    Skydiving in Dijon, France

    The coverage requirements in France are exceedingly steep. Don't recall the amount but check on wuza.com. They will check your insurance and if the amount is too small they will require you to join the French federation to get their insurance (~90 Euros IIRC).
  7. rasmack

    pack volume spectre

    I'm no expert, but I can tell you that the experts would probably ask for the size of your Javelin to give a usable answer. If you don't know the size try checking inside the reserve pin cover (Open it. It has two layers and thus has a "pocket" accessible when it is open). You're looking for a J plus a number. Mine is a J4 with a Spectre 210 in it.
  8. rasmack

    Skydive S.O.S.

    I can spare the price of a jump ticket for this. Good initiative.
  9. rasmack

    javelin j-3 ff friendly or not ??

    Depends very much on when it was made and perhaps also on some options, so I would have a rigger inspect it to be sure.
  10. rasmack

    Parachutisme 74

    This is a dropzone that will take good care of you. When you arrive as a stranger you will be given a thorough briefing. Your gear and your papers will be inspected, and they will make d*mn certain you are as well prepared as possible, when you get on the plane. As a newbie jumper I have always felt very well treated. One of the instructors even did a checkout dive with me to clear me for RW the second time I was there. The Porter is nice, but pretty stuffed with tandems on the weekend. The view from freefall is spectacular. Make sure your first jump leaves you time to enjoy the view of Lac Leman (Lake Geneva) and Mt. Blanc. The people are in general very friendly. It is not a problem finding someone to jump with. Just make sure to do a bit of work yourself. There's not much in the way of load organizing as this is a small DZ. Everyone is within shouting distance if you need a partner for a two-way. A couple of notes: - It is a quite small landing area, and there's a helicopter landing zone right next to it. Fly carefully. - No high altitude hop 'n' pops. Geneva airport is very nearby. - You can't buy food on the DZ, but there are supermarkets and fast food joints nearby. - The beer rules are simple. If you feel you owe beer, you out it in the fridge. Any beer found in the fridge is always assumed to be free.
  11. rasmack

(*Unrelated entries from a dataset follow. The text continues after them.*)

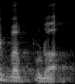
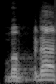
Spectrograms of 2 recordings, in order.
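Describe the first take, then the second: First: ਬਪੁੜਾ with a short u after the p; correct bapura. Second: ਬਪੜਾ with no u after the p; misread bapra. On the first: Preacher corrects the reading, ਬਪੁੜਾ with short u under pappa. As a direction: say ਬਪੁੜਾ as 'ba-pu-ra', sounding the aunkar u. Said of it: "ਪੱਪੇ ਥੱਲੇ ਔਂਕੜ ਹੈ". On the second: Preacher warns readers off this reading, misread ਬਪੜਾ without the u. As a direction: say ਬਪੜਾ as 'bap-ra', dropping the u. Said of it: "ਇਹਨੂੰ ਬਪੜਾ ਨਹੀਂ ਪੜ੍ਹਨਾ". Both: Shown as a demonstration.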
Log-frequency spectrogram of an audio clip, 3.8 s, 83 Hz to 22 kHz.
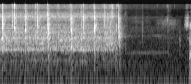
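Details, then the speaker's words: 1998 Dodge Intrepid 2.7 V6 sitting 9 years, cranked on winch battery: quick uneven cranking about two beats a second, never fires; owner suspects broken timing belt/chain. "sounds like timing belt something's already broken belt chain whatever it's got I don't know sounds broken"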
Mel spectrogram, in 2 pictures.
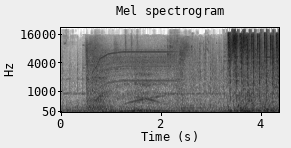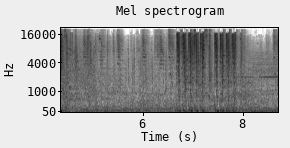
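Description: Cannon fire and rapid gunfire during the assault on Omega in Mass Effect 3, with loud bursts of shots and mechanical clanks, a rising whine, then heavy rattling volleys that return near the end.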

    AAD research

    Weren't most pre-Cypres AADs mechanical devices?
  12. rasmack

    DZ's near hamburg

    You have of course checked the DZ-list for Germany here at dz.com I don't know any German DZ's, but feel free to cross the Danish border. The two nearest Danish DZ's seem to be: http://www.albatross.dk/ http://www.springud.dk/
  13. When something is declared unairworthy by a rigger in Denmark he/she is required to clearly state this on the unit in question. I suppose this is the reason I sincerely hope noone gets hurt.